Next, it has plans to fully roll out Amazon Hub— its package delivery lockers for apartment dwellers, as it begins rolling service out across the country.
Then comes Alexa for Hospitality, which brings its voice assistant technology to everything from chain hotels to vacation rentals.
The system can be customised to include key guest information, like checkout time or pool hours; allows guests to request services like housekeeping or room service; and can be configured to control “smart” hotel room functions, like adjusting the thermostat or raising the blinds.
Another service that Amazon has launched is subscription service for kid-friendly videos and books–FreeTime Unlimited on iOS.

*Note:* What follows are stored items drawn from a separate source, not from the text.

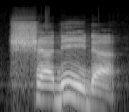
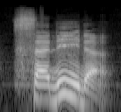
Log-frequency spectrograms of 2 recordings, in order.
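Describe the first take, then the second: First: It begins with a spread sh sound. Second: It begins with a sharp s sound. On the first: The speaker calls it right. "Tetapi yang benar adalah syadida" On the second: The speaker calls it wrong. "Jangan sampai kita baca sadida"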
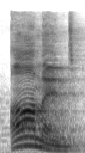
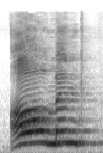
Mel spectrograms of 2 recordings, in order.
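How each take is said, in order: First: The L is silent in the word. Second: The L is pronounced in the word. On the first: "almond without the L" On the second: "Almond with the L"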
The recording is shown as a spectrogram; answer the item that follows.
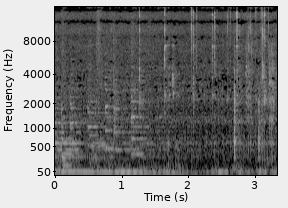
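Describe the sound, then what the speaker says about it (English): Browned onions and ginger garlic paste fry in a pan for a sardine curry, a close, bright sizzle broken by sharp crackles and spatula scrapes that grow busier toward the end. "And we're going to cook this until the raw smell of the ginger garlic paste disappears"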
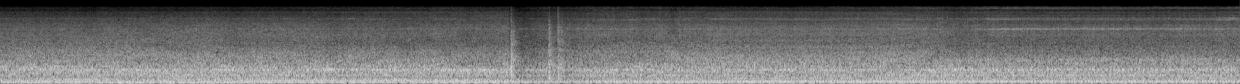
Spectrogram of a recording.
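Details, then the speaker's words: Jeep CJ5 after carburetor cleaning, distributor tightened, choke set and custom air cleaner refitted; it previously would not idle. Steady, even, smooth low idle, slightly fast, no knocks or misses. Normal idle. "you hear an idling right there maybe i jumped it maybe i shouldn't compare it to the ex-girlfriends because none of that was as easy to resolve"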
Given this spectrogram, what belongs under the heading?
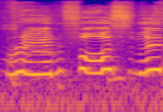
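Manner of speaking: very high, stretched-out cry; long, slow mock-dramatic holler; hammed-up call. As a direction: call desperately for help, overdone. Calls out as the crawling soldier.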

Interesting Acquisitions And Investments By Google, Microsoft And Others
Strengthening its presence in China, Google has signed a strategic partnership with ecommerce firm JD.com by purchase $550 Mn worth of shares in the company. The companies said they would “collaborate on a range of strategic initiatives, including joint development of retail solutions” in Europe, the US and Southeast Asia.
Next, we have Microsoft which has continued its acquisition spree with Bonsai, a small Berkeley-based startup it hopes to make the centerpiece of its AI efforts. Microsoft believes that Bonsai will serve to forward the kind of research the company has been pursuing in the field by leveraging its Azure cloud platform.

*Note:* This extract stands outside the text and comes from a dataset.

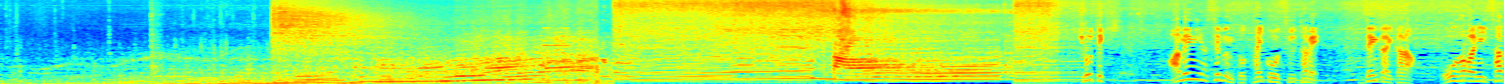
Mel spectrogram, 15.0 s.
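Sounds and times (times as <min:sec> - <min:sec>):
rotary engine revving: 0:01.2 - 0:10.9
four-cylinder engine revs dropping: 0:01.6 - 0:10.9.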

Another interesting investment in the block is by Porsche AG, which is taking a 10% stake in Rimac Automobili, the Croatian hypercar and electric vehicle components company behind the world’s fastest electric car. Porsche says it’s seeking a development partnership with the company.
Also, we have Knotel, a major competitor of WeWork, which is looking to expand into Europe with the acquisition of Ahoy!Berlin, a workspace operator in Berlin, Germany.
Elon Musk’s Tesla Sues Ex-Employee For $1 Mn
Electric Vehicle major Tesla is suing a former employee for $1 Mn, alleging that the man hacked the company’s confidential and trade secret information and transferred that information to third parties. Further, the lawsuit also claims the employee leaked false information to the media. The lawsuit against the former process technician Martin Tripp was filed Wednesday in Nevada.
To end this week’s insights, we bring you the lessons from Masayoshi Son, CEO of SoftBank, who believes that in addition to Fanatics, which also has bricks-and-mortar stores, many of the companies the fund invests in with the aim to grow by combining their online and offline operations. The portfolio of SoftBank’s investments like Flipkart, Alibaba, Didi Chuxing and more are a testament to it.
Watch this space for more news and happenings from around the tech and startup world!